:: MATERIAL PROVIDED
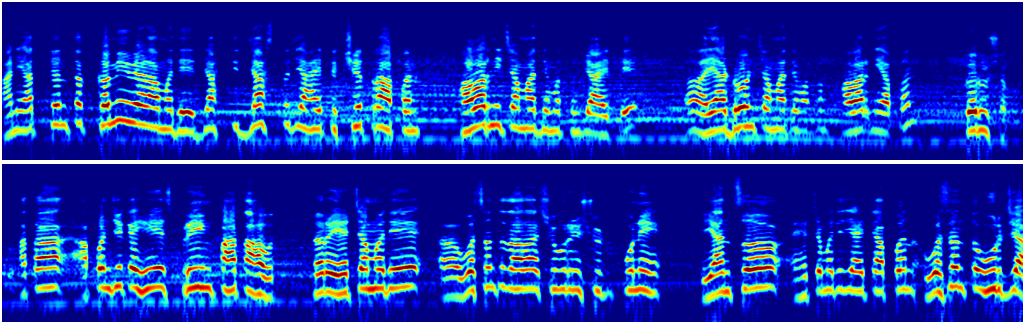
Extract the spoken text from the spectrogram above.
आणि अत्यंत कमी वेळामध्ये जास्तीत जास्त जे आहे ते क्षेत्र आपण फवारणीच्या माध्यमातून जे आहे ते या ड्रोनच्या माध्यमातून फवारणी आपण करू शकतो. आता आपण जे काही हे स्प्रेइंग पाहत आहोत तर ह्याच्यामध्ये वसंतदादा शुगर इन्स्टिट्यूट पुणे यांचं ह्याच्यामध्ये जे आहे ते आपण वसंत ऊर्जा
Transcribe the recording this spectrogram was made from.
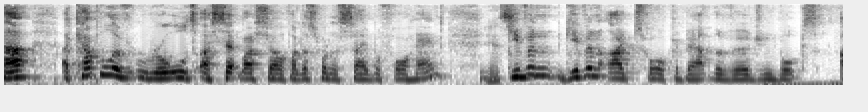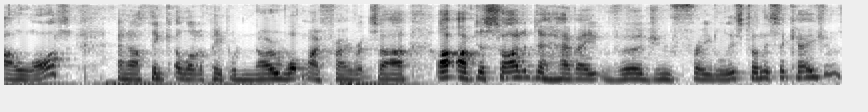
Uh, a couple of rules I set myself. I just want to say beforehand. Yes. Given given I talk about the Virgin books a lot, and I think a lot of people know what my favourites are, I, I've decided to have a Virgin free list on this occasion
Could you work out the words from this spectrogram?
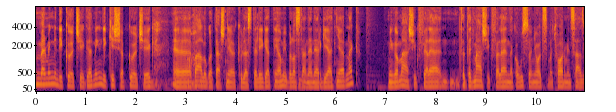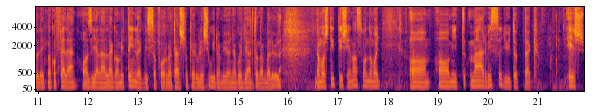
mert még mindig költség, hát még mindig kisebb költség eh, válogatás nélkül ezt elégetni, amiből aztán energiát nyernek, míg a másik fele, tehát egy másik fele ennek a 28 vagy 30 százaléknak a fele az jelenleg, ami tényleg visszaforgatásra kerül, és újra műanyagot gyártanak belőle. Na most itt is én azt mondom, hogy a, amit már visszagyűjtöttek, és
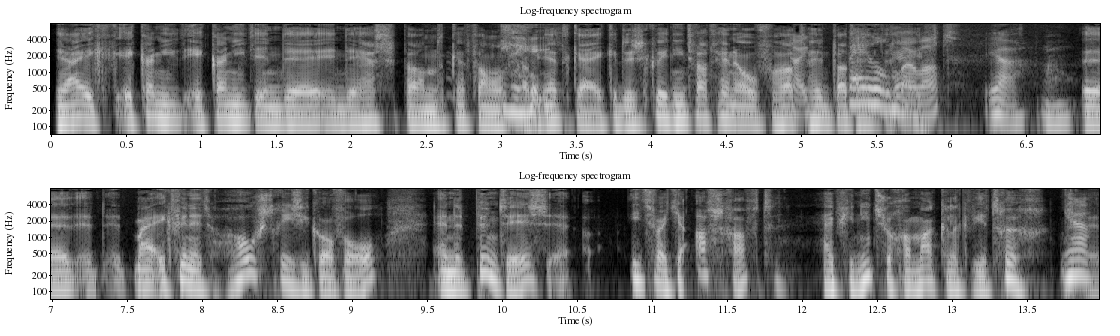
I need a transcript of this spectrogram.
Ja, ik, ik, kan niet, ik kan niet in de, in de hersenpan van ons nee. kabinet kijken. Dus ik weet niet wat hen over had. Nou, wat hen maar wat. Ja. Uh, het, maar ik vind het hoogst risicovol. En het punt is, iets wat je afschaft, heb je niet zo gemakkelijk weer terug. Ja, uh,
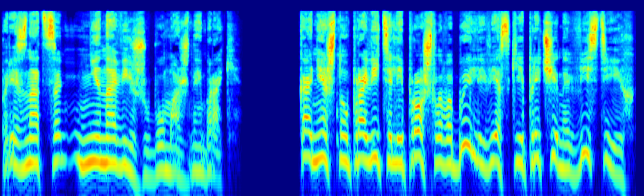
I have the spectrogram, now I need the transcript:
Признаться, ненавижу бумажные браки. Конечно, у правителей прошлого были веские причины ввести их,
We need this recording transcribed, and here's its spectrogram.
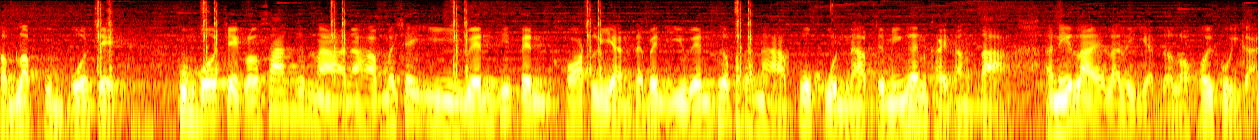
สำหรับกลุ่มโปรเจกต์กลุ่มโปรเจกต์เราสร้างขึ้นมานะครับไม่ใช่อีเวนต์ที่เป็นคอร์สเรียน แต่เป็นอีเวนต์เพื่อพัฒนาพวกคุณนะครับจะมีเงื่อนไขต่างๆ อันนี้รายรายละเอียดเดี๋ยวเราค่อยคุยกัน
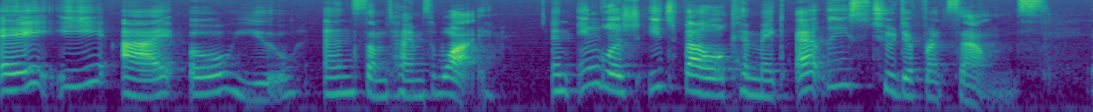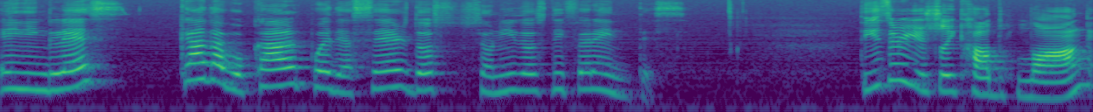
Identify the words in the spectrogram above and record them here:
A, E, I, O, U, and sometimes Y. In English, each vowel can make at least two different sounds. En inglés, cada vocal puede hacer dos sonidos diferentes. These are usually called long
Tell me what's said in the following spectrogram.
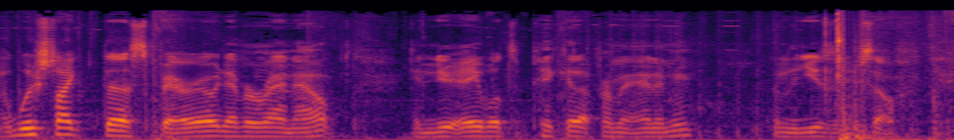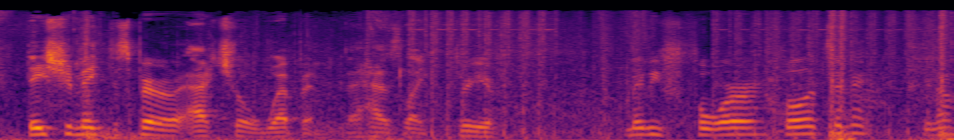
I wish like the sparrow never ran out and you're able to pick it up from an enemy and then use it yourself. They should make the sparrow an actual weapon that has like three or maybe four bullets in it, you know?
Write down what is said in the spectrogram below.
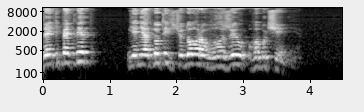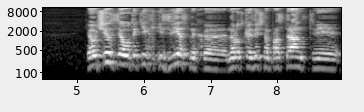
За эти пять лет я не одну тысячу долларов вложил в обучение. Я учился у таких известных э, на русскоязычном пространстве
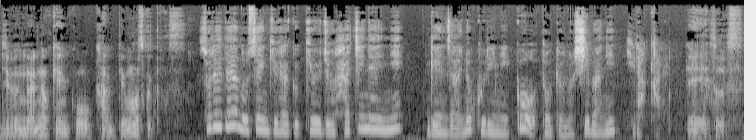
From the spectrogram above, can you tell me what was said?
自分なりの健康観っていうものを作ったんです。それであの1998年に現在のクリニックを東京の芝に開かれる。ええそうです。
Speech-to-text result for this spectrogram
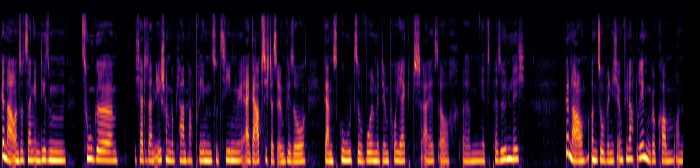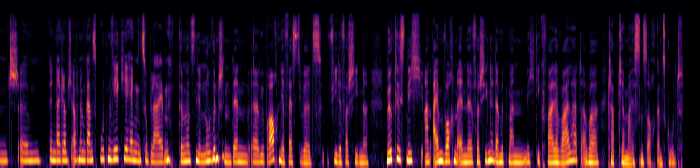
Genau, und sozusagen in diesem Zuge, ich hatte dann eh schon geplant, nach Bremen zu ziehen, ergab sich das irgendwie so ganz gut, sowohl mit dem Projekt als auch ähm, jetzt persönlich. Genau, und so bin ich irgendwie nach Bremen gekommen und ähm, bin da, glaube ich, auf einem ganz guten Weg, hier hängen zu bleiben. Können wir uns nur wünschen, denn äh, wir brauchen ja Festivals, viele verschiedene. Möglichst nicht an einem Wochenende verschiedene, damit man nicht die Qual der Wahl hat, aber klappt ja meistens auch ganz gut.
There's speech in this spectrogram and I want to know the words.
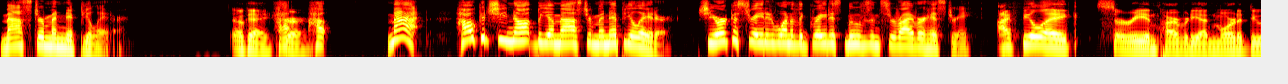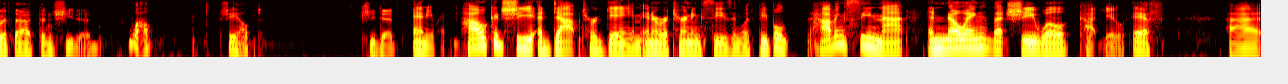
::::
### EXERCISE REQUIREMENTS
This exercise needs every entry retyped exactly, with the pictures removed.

### RESPONSE
Extract the spoken text from the spectrogram above.
आणि अत्यंत कमी वेळामध्ये जास्तीत जास्त जे आहे ते क्षेत्र आपण फवारणीच्या माध्यमातून जे आहे ते या ड्रोनच्या माध्यमातून फवारणी आपण करू शकतो. आता आपण जे काही हे स्प्रेइंग पाहत आहोत तर ह्याच्यामध्ये वसंतदादा शुगर इन्स्टिट्यूट पुणे यांचं ह्याच्यामध्ये जे आहे ते आपण वसंत ऊर्जा
Transcribe the recording this spectrogram was made from.
Uh, a couple of rules I set myself. I just want to say beforehand. Yes. Given given I talk about the Virgin books a lot, and I think a lot of people know what my favourites are, I, I've decided to have a Virgin free list on this occasion
Could you work out the words from this spectrogram?
mert még mindig költség, hát még mindig kisebb költség eh, válogatás nélkül ezt elégetni, amiből aztán energiát nyernek, míg a másik fele, tehát egy másik fele ennek a 28 vagy 30 százaléknak a fele az jelenleg, ami tényleg visszaforgatásra kerül, és újra műanyagot gyártanak belőle. Na most itt is én azt mondom, hogy a, amit már visszagyűjtöttek, és
I need a transcript of this spectrogram.
Ja, ik, ik, kan niet, ik kan niet in de, in de hersenpan van ons nee. kabinet kijken. Dus ik weet niet wat hen over had. Nou, wat hen maar wat. Ja. Uh, het, maar ik vind het hoogst risicovol. En het punt is, iets wat je afschaft, heb je niet zo gemakkelijk weer terug. Ja, uh,
I have the spectrogram, now I need the transcript:
Признаться, ненавижу бумажные браки. Конечно, у правителей прошлого были веские причины ввести их,
We need this recording transcribed, and here's its spectrogram.
สำหรับกลุ่มโปรเจกต์กลุ่มโปรเจกต์เราสร้างขึ้นมานะครับไม่ใช่อีเวนต์ที่เป็นคอร์สเรียน แต่เป็นอีเวนต์เพื่อพัฒนาพวกคุณนะครับจะมีเงื่อนไขต่างๆ อันนี้รายรายละเอียดเดี๋ยวเราค่อยคุยกัน
Identify the words in the spectrogram above and record them here:
A, E, I, O, U, and sometimes Y. In English, each vowel can make at least two different sounds. En inglés, cada vocal puede hacer dos sonidos diferentes. These are usually called long
Tell me what's said in the following spectrogram.
I wish like the sparrow never ran out and you're able to pick it up from an enemy and then use it yourself. They should make the sparrow an actual weapon that has like three or maybe four bullets in it, you know?
Write down what is said in the spectrogram below.
За эти пять лет я не одну тысячу долларов вложил в обучение. Я учился у таких известных э, на русскоязычном пространстве
From the spectrogram above, can you tell me what was said?
自分なりの健康観っていうものを作ったんです。それであの1998年に現在のクリニックを東京の芝に開かれる。ええそうです。
Speech-to-text result for this spectrogram
Genau, und sozusagen in diesem Zuge, ich hatte dann eh schon geplant, nach Bremen zu ziehen, ergab sich das irgendwie so ganz gut, sowohl mit dem Projekt als auch ähm, jetzt persönlich. Genau, und so bin ich irgendwie nach Bremen gekommen und ähm, bin da, glaube ich, auf einem ganz guten Weg, hier hängen zu bleiben. Können wir uns nur wünschen, denn äh, wir brauchen ja Festivals, viele verschiedene. Möglichst nicht an einem Wochenende verschiedene, damit man nicht die Qual der Wahl hat, aber klappt ja meistens auch ganz gut.
There's speech in this spectrogram and I want to know the words.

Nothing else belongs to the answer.